Operating Temperature Range
Many latest embedded cameras use liquid autofocus lenses as they dissipate less heat. Also, they tend to operate reliably in wide temperature ranges. Cameras operating in industrial environments typically demand a high-temperature range. In this case, a liquid lens is preferred. And typically, product developers prefer to go with an M12 lens type while embedding liquid lenses into embedded cameras. This lens assembly can enable advanced features like quick autofocus, operation in wider temperature ranges, low power consumption, and increased camera lifetime.
M12 lenses are more popular because they are low-cost compact alternatives to standard-sized lenses. Although C/CS mount lenses offer better image quality, M12 lenses are usually adequate for a wide range of applications.
With M12 lenses, it’s a balance between size and performance. The lesser the size of the mount, the more difficult would be the lens construction – meaning the poorer the performance. But it is easier to customize an M12 lens when compared to others – owing to its simplistic design.
Popular embedded vision applications where M12 lenses are used
M12 lenses are usually used in applications where compact size is a major priority. They were initially deployed in CCTV cameras for surveillance and later became popular by meeting the demands for miniature designs.
M12/S-mount lenses include the fisheye lens, wide angle lens, low distortion lens, low light sensitive lens, pinhole lens, and automotive lens. Some of the most popular applications where an M12 lens is used include:
- Autonomous mobile robots
- Agricultural automation
- Autonomous shopping systems
- Point of care devices
- Life science equipment
- Smart traffic management systems
- Automated sports broadcasting systems
To learn more about the other embedded camera applications where an M12 lens can be used, please visit our other markets page.
What are the alternatives to M12 lenses?
Obviously, M12 lenses are not the only type of lenses used in embedded vision applications today. We already discussed some of the other options earlier in this article. Given below are the alternatives to M12 lenses:

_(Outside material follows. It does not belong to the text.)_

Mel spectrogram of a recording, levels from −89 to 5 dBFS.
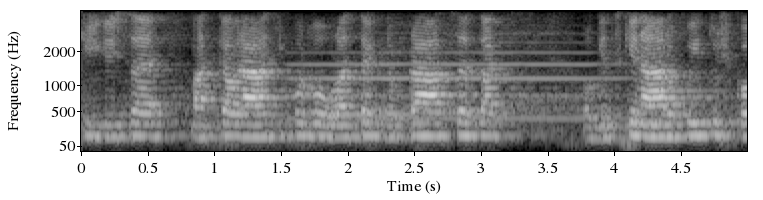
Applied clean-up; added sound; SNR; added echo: none; Trumpet; 17 dB; reverberation time 0.6 s.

- M8 for a smaller form factor.
- C/CS mount lens – Threaded mount lens is often used for large form factor applications and can be easily screwed onto a C/CS-mount camera.

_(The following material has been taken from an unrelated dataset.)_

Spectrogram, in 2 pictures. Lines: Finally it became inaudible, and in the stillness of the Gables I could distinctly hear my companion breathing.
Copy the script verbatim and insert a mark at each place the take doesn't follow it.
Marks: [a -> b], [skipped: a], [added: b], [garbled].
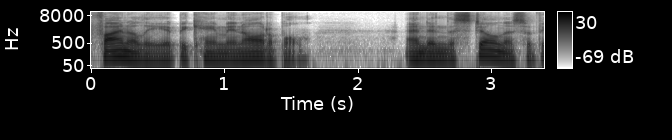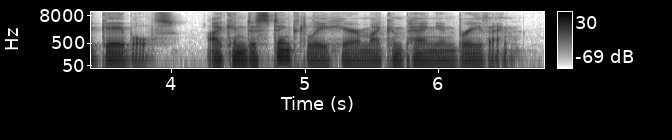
Finally it became inaudible, and in the stillness of the Gables I [could -> can] distinctly hear my companion breathing.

- F mount lens – used when the sensor size is too large for the image circle of the C/CS-mount lens.
How can e-con Systems make your lens and camera integration journey easier
e-con Systems, backed by nearly two decades of experience in the embedded vision space, can help you choose the right lens to meet your unique application requirements. We can also aid your product developers in customizing lens fixation and mounting to eliminate issues like lens vignetting and color distortions.
So, if you are looking for help in choosing the right lens or integrating cameras into your embedded vision products, please write to us at email@example.com. Please visit our Camera Selector to find the right camera for your application.
Prabu is the Chief Technology Officer and Head of Camera Products at e-con Systems, and comes with a rich experience of more than 15 years in the embedded vision space. He brings to the table a deep knowledge in USB cameras, embedded vision cameras, vision algorithms and FPGAs. He has built 50+ camera solutions spanning various domains such as medical, industrial, agriculture, retail, biometrics, and more. He also comes with expertise in device driver development and BSP development. Currently, Prabu’s focus is to build smart camera solutions that power new age AI based applications.